President's New Freedom Commission on Mental Health Excerpt

Personal Health Information Systems Can Help Consumers Manage Their Own Care

The Commission found that the general public can now access a great deal of valuable health information through the Internet. Most consumers and families want up-to-date information about the symptoms and mental disorders with which they are dealing, as well as information on effective treatments and supportive services. But today, reliable information is not always available when and how people need it most, and it is not readily or universally accessible to all Americans. Consumers should have the choice and capability to obtain, store, and share their personal health information.

Systems are already available to support access to Internet assessment services and health information sources in order to build a personalized health information library. Consumers can use these systems as research tools to:

  • Evaluate the quality of care provided,
  • Participate in on-line support groups,
  • Evaluate best practices,
  • Learn about the most recent treatment breakthroughs, and
  • Determine how to best use resources they manage.

Consumers should have the choice and capability to obtain, store, and share their personal health information.

The Network of Care for Mental Health, an individualized mental health resource Web site, provides a model for how consumers can use Internet technology to find pertinent mental health information; identify available services, supports, and community resources; and keep personal records on secure computer servers. (See Figure 6-2.)

Figure 6-2. Model Program: Individualized Mental Health Resource Web Site

Program Network of Care for Mental Health
Goal To help ensure "No Wrong Door" exists for those who need mental health services.
Features The user-friendly Web site enables consumers and families to find pertinent mental health information; identify available services, supports, and community resources; and keep personal records on secure servers. Consumers and families can search the site's comprehensive Service Directory - by age group, diagnosis, program or agency name, key word, or by using the 20-category menu-for mental health treatment and supportive services provided by the county and other organizations. The site also offers up-to-date information about diagnoses, insurance, and advocacy, as well as daily news from around the world concerning mental health.
Biggest challenge Gathering and organizing an enormous amount of information while making it easily accessible to Network of Care for Mental Health Web site users represents the major challenge.
How other organizations can adopt The Network of Care Web site can be easily and cost-effectively replicated in any location because the entire infrastructure - and many of the data components; e.g., the library and national links - are identical from one region to another. Only certain county-specific data (e.g., available mental health treatment and support services) must be developed for each new site.
Sites The San Diego Network of Care for Mental Health Web site was launched April 30, 2003; another is now being developed for Los Angeles County, California.
Web site http://www.networkofcare.org

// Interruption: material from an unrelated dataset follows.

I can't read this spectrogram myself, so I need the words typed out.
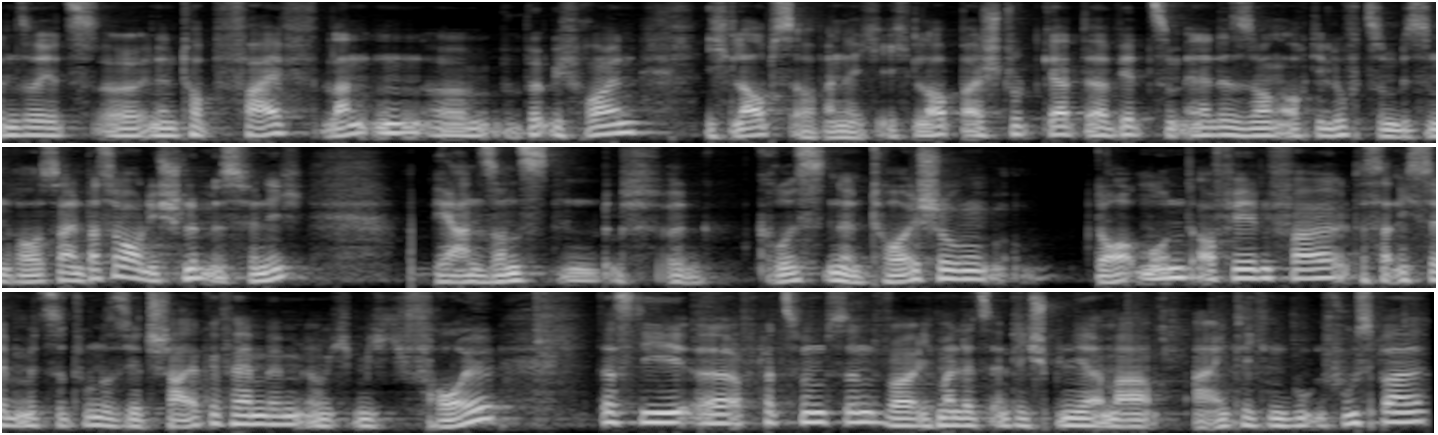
wenn sie jetzt äh, in den Top 5 landen, äh, würde mich freuen. Ich glaube es aber nicht. Ich glaube bei Stuttgart, da wird zum Ende der Saison auch die Luft so ein bisschen raus sein, was aber auch nicht schlimm ist, finde ich. Ja, ansonsten äh, größten Enttäuschung Dortmund auf jeden Fall. Das hat nichts damit zu tun, dass ich jetzt Schalke-Fan bin und ich mich freue, dass die äh, auf Platz 5 sind, weil ich meine, letztendlich spielen ja immer eigentlich einen guten Fußball.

Consumers and families must be assured that their privacy and the confidentiality of their health information are well protected. If health care systems do not make substantial, front-end, ongoing investments to protect privacy, electronic health information systems are doomed to fail. Existing Federal regulations that balance privacy protections and the need for shared information within the health system, such as the Health Insurance Portability and Accountability Act (HIPAA), must be constantly re-examined to ensure that they adequately address both provider and consumer needs.

If health care systems do not make substantial, front-end, ongoing investments to protect privacy, electronic health information systems are doomed to fail.

The Commission recommends that HHS and VA lead a public-private effort to create and promote use of software for Internet access to privacy-protected, personal health information that consumers maintain and control. Consumers and families must be involved in designing, evaluating, and implementing the system that would enable them to personalize their records. The software and training should enable consumers to personalize their health information record through links to key portions of their health records, local consumer support groups, self-care trackers, advance directives, and directories of local service providers located in or near their own ZIP Codes. This personal health information system should include the following elements:

  • Electronic copies of key portions of individual health information, including records from health care providers, laboratories, and pharmacies; personal health trackers; and advance directives, care reminders, and self-entered health information;
  • Access to Internet assessment services and health information sources so that they can build a personalized health information library;
  • Interface with a wide range of services and programs, including prescription, appointment scheduling and reminders, medication refills, participation in consumer and support groups, and alerts to new research findings and projects;
  • Availability to the general public, consumers, and families; and
  • Universal design to ensure access for people with sensory perceptual and physical disabilities and availability in a broad range of multilingual formats.